Thanks to RCEP's common rules of origin, cross-border supply chains in the region will be treated as intra-bloc supply chains, therefore encouraging and facilitating regional production and trade.
BANGKOK, Jan. 10 (Xinhua) -- As COVID-19 continues to wreak havoc around the world and weigh on global economic recovery, the Regional Comprehensive Economic Partnership (RCEP) agreement is to shore up regional trade and investment, a Thai economist said.
RCEP, which groups 10 Association of Southeast Asian Nations (ASEAN) countries, as well as China, Japan, the Republic of Korea, Australia and New Zealand, entered into force on Jan. 1, 2022. As the world's largest free trade pact ever forged, its members cover nearly a third of the world's population and gross domestic product.
Thanks to RCEP's common rules of origin, cross-border supply chains in the region will be treated as intra-bloc supply chains, therefore encouraging and facilitating regional production and trade, said Chinnawut Techanuvat, head of economic and financial market research division at the Siam Commercial Bank's Economic Intelligence Center.
The free trade pact is expected to eventually eliminate tariffs on more than 90 percent of goods. The United Nations Conference on Trade and Development (UNCTAD) said last month that RCEP will create "a center of gravity for global trade," expecting the agreement's tariff concessions to boost exports within the region by 42 billion U.S. dollars.
In an interview with Xinhua, Chinnawut said RCEP will strengthen regional supply chain integration.
"The supply chain bottleneck that is usually caused by a combination of lack of resources or components and lengthened delivery time period could be mitigated through localized production at source and better cross-border trade facilitation," he said.
High trade volumes would also bring in much-needed investment in transport infrastructure that is comparatively lacking in less developed economies, Chinnawut added.
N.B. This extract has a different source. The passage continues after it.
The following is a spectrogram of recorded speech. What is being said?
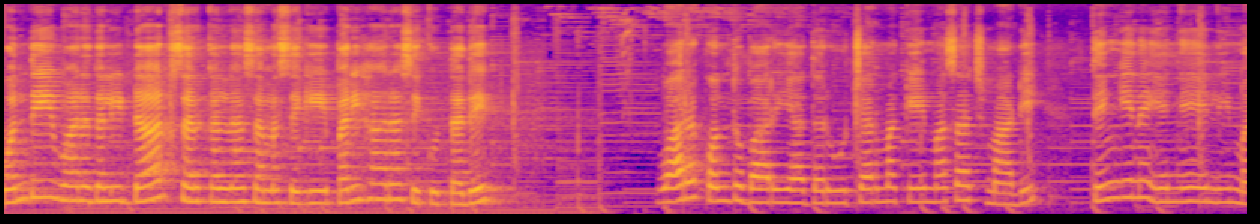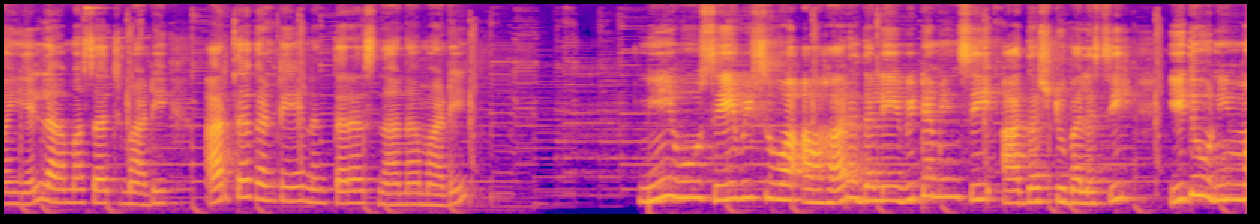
ಒಂದೇ ವಾರದಲ್ಲಿ ಡಾರ್ಕ್ ಸರ್ಕಲ್ನ ಸಮಸ್ಯೆಗೆ ಪರಿಹಾರ ಸಿಗುತ್ತದೆ ವಾರಕ್ಕೊಂದು ಬಾರಿಯಾದರೂ ಚರ್ಮಕ್ಕೆ ಮಸಾಜ್ ಮಾಡಿ, ತೆಂಗಿನ ಎಣ್ಣೆಯಲ್ಲಿ ಮೈಯೆಲ್ಲ ಮಸಾಜ್ ಮಾಡಿ, ಅರ್ಧ ಗಂಟೆಯ ನಂತರ ಸ್ನಾನ ಮಾಡಿ. ನೀವು ಸೇವಿಸುವ ಆಹಾರದಲ್ಲಿ ವಿಟಮಿನ್ ಸಿ ಆದಷ್ಟು ಬಳಸಿ, ಇದು ನಿಮ್ಮ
RCEP seeks to promote e-commerce and digital economy which would be increasingly relevant in the post-pandemic world. "This will have implications not only on trade and economic growth, but also on promoting digital inclusiveness and a more level playing field," Chinnawut said.
Small enterprises which took a big hit from the pandemic could emerge stronger from the improved access to a larger universe of the RCEP market, he said.